graceunderautism said...

I clearly have been under a rock because I am just now catching up on a month's worth of blog reading.
I didn't see any updates on this so I don't know if you made a decision, but here is my 2 cents.

When J was in Kindergarten last year, he had a very hard time with friendships as well. He lashed out aggressively when he was overwhelmed or a game of innocent tag turned into a full contact sport. In class he had trouble with circle time when answers in "unison" were too loud.

His school is a mainstream school with a full inclusion plan in place. He has a 1:1 parapro and there is an inclusion specialist that overseas all the paras.

One day they took J out of class and read a story about differences to the class. it was not a book about autism. I too have mostly kept that word from him, only because he is a manipulative smarty pants and I'm concerned about him trying to "gain" from the word as an excuse.

Then they discussed with the kids some way people they know are different and then transitioned into things J struggles with (loud noises, too much action, having a conversation not a monologue, etc.) The inclusion specialist let them come up with ideas on how to address these (speak quieter, let him know the rules of the games, use common "scripts" etc.)

Things changed dramatically over the next few weeks. I even witnessed a circle time where he had his hands on his ears and the teacher reminded the class "we have friends with sensitive ears" and the class responded at an appropriate level.

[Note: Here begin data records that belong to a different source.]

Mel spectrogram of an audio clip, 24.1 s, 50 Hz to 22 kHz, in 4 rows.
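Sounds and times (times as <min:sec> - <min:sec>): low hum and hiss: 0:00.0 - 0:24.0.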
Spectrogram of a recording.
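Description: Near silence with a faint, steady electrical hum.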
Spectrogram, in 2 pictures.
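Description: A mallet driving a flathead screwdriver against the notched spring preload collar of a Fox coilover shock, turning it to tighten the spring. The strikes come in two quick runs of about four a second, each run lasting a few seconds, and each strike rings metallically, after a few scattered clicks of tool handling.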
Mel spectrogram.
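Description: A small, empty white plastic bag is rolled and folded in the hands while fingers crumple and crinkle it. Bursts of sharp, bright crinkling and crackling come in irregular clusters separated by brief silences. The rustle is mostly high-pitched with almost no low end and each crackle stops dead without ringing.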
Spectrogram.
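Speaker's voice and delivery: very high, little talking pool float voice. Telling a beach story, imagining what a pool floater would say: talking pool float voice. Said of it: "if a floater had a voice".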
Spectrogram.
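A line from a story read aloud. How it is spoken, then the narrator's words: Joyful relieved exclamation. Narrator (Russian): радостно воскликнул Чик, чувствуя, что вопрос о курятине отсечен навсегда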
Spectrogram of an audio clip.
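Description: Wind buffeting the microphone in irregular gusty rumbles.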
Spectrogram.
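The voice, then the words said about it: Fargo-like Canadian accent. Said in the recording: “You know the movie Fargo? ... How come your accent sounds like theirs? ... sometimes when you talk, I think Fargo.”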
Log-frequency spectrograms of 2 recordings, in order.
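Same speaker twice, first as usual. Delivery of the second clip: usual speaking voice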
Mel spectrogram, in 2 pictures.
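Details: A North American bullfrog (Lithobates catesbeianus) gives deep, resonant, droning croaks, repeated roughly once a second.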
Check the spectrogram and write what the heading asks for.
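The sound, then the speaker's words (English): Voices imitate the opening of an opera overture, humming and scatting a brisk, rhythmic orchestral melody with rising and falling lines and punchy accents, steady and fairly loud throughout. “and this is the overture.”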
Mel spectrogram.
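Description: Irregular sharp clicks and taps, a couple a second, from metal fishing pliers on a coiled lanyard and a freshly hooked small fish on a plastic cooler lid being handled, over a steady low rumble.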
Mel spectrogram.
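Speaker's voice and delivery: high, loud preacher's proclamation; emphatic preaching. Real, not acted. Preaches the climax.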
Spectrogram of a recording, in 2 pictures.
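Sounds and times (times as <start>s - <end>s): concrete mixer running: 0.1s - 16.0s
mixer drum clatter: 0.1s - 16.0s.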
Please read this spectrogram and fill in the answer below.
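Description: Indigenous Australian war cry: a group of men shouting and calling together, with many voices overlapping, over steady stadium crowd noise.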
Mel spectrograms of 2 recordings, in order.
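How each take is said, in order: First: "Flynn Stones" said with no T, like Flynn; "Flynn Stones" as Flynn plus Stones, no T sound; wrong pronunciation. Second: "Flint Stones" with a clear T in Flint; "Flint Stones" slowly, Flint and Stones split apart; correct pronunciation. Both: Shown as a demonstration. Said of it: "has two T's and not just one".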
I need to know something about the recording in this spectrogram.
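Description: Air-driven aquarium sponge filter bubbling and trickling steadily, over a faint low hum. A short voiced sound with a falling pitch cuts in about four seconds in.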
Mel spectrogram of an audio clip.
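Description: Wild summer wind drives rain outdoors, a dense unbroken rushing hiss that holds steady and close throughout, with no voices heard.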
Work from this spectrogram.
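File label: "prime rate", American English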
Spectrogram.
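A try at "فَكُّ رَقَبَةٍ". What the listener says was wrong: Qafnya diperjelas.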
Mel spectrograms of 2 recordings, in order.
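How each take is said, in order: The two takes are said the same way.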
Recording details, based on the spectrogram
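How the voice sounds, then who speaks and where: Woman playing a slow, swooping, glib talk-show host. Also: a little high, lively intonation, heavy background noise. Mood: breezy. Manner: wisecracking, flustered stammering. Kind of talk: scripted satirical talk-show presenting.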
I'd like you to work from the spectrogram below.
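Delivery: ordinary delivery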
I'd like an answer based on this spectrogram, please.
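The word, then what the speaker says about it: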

One of the articles I read right after this was the statistics of how kids learn social skills better when their NT peers are trained to respond appropriately. If J made the leap to say hi to someone and they didn't respond or rolled their eyes he would get frustrated but if he says hi and they say hi, he might be inclined to ask how they are today.

Sorry for so long, should have just sent an email